The three-sector funding in the bill only exists because, when the voucher program was created, I repeatedly pointed out that D.C. public and charter schools were the preferences of residents, and, to his credit, the Archbishop of Washington asked Congress to also give funding to D.C. public and charter schools.
It is clear that Republicans do not take into account the views of the D.C. government or its residents. In the first two months of this Congress, in addition to trying to nullify D.C.’s medical aid-in-dying bill, this committee has launched an investigation of D.C.’s program to support immigrants. The House has also voted to permanently prohibit D.C. from spending its local funds on abortion services for low-income women, and a bill was introduced to eliminate D.C.’s gun laws.
The D.C. voucher program has failed its central purpose: it has not improved academic achievement, as measured by math and reading tests. The program is also unnecessary. I doubt that the district of any member of this committee has a more robust public school choice system than D.C.’s. Public school choice in D.C. is unusually robust, and is offered to every child. Almost 50 percent of public school students attend charter schools, and 75 percent of public school students attend out-of-boundary schools that they have chosen.
I appreciate that the bill makes one important improvement to the 2011 law. It requires voucher schools to be accredited. Remarkably, there were no accreditation requirements until Congress first imposed them in the fiscal year 2016 omnibus appropriations bill. I remain very concerned, however, that the bill does not prohibit schools that rely primarily on voucher students to exist—also known as voucher mills—from participating in the program, weakens the rigor of the evaluation of the program’s effectiveness and does not provide voucher students with the protection of federal civil rights laws.

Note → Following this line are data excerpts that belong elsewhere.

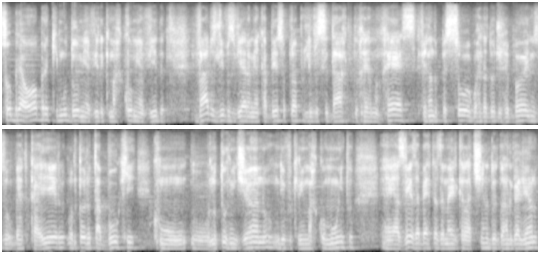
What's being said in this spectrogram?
Sobre a obra que mudou minha vida, que marcou minha vida. Vários livros vieram à minha cabeça, o próprio livro Siddhartha, do Hermann Hesse, Fernando Pessoa, Guardador de Rebanhos, o Alberto Caeiro, Antônio Tabucchi, com o Noturno Indiano, um livro que me marcou muito, é, As Veias Abertas da América Latina, do Eduardo Galeano,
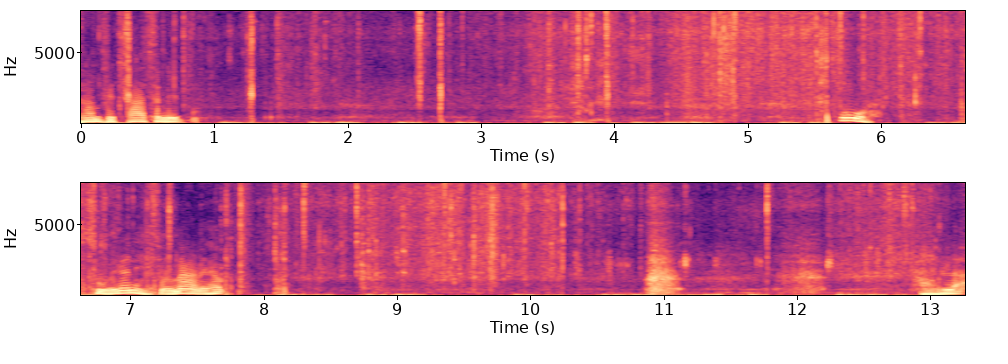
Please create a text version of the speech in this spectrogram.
น้ำปิดตาสนิท โอ้ สวยนะนี่ สวยมากเลยครับ เอาละ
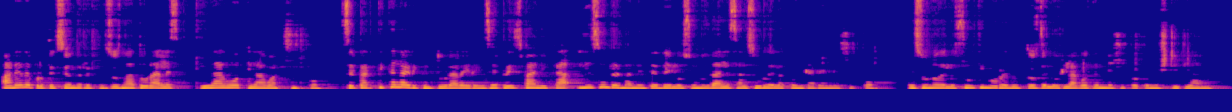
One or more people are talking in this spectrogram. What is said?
Área de protección de recursos naturales, Lago Tlahuaquico. Se practica la agricultura de herencia prehispánica y es un remanente de los humedales al sur de la cuenca de México. Es uno de los últimos reductos de los lagos de México Tenochtitlán.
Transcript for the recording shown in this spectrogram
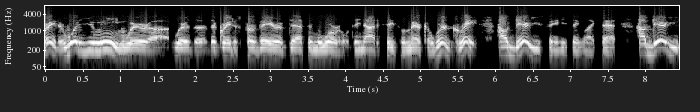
traitor. What do you mean we're uh, we're the, the greatest purveyor of death in the world, the United States of America? We're great. How dare you say anything like that? How dare you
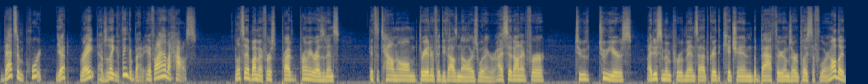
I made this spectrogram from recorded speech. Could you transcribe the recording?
That's important, Yeah. right? Absolutely. Like, think about it. If I have a house, let's say I buy my first private primary residence, it's a townhome, three hundred fifty thousand dollars, whatever. I sit on it for two two years. I do some improvements. I upgrade the kitchen, the bathrooms. I replace the flooring, all the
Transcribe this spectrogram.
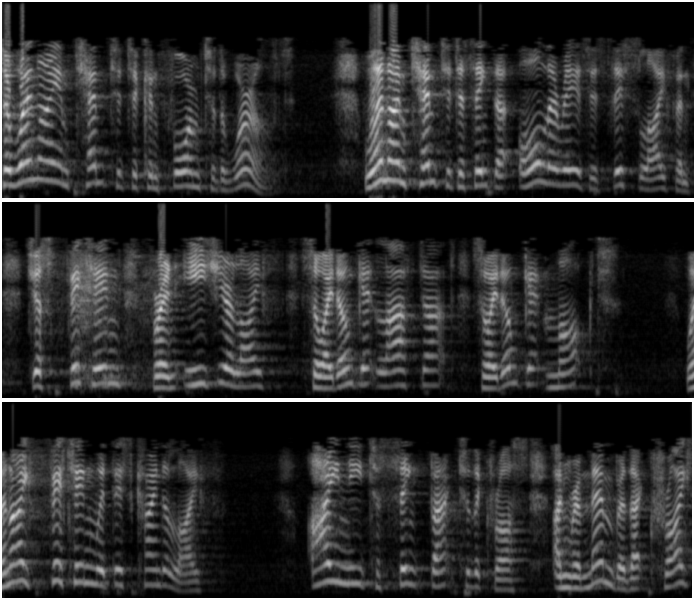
So when I am tempted to conform to the world, when I'm tempted to think that all there is is this life and just fit in for an easier life so I don't get laughed at, so I don't get mocked, when I fit in with this kind of life, I need to think back to the cross and remember that Christ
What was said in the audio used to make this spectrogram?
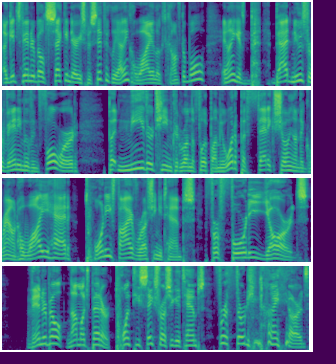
against Vanderbilt's secondary specifically, I think Hawaii looked comfortable. And I think it's b- bad news for Vandy moving forward, but neither team could run the football. I mean, what a pathetic showing on the ground. Hawaii had 25 rushing attempts for 40 yards. Vanderbilt, not much better. 26 rushing attempts for 39 yards.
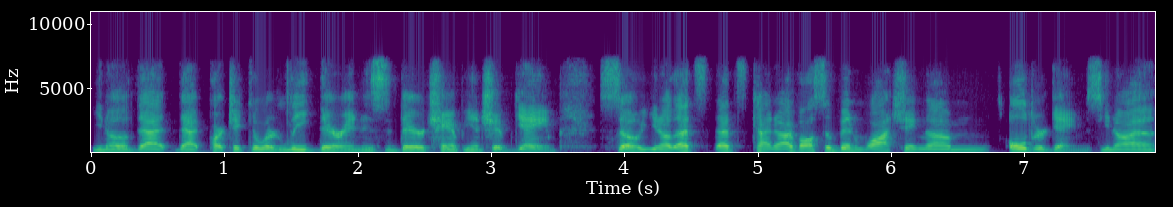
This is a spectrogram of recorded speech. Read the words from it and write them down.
you know that that particular league they're in is their championship game. So you know that's that's kind of i've also been watching um older games you know uh,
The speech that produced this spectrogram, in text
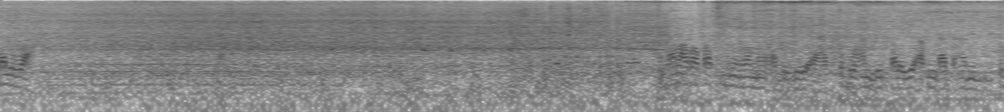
Padalwa. Tama papasin nyo lang mga kabili at tubuhan din pala yung aking dadaanin dito.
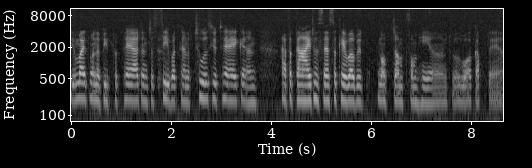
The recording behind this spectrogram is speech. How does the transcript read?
You might want to be prepared and just see what kind of tools you take and have a guide who says, okay, well, we'll not jump from here and we'll walk up there.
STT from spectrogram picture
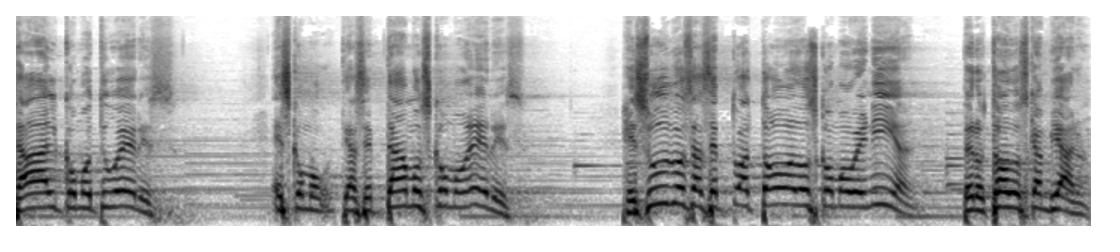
Tal como tú eres, es como te aceptamos como eres Jesús los aceptó a todos como venían, pero todos cambiaron.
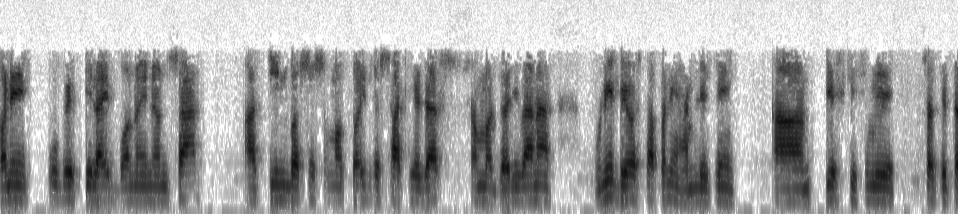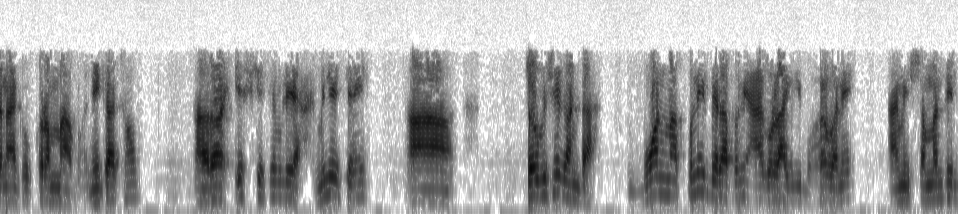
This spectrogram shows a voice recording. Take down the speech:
भने ऊ व्यक्तिलाई अनुसार तिन वर्षसम्म कैद र साठी हजारसम्म जरिवाना हुने व्यवस्था पनि हामीले चाहिँ त्यस किसिमले सचेतनाको क्रममा भनेका छौँ। र यस किसिमले हामीले चाहिँ चौबिसै घन्टा वनमा कुनै बेला पनि आगो लागि भयो भने हामी सम्बन्धित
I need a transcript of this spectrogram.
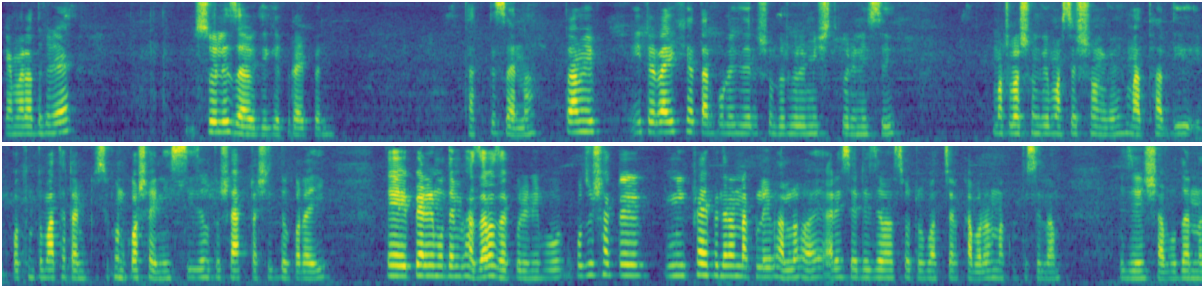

I want to reassure my own constituents that, even if this bill is not enacted, which I believe is unlikely with Republicans controlling the executive and legislative branches, the Republican-led Appropriations committees have always funded the three sectors, and I fully expect them to continue to do so. I continue to believe, however, that federal funding for education in the District should reinforce the hard work of our city, parents and residents, who have shown the nation how to build a fully accountable public school choice system.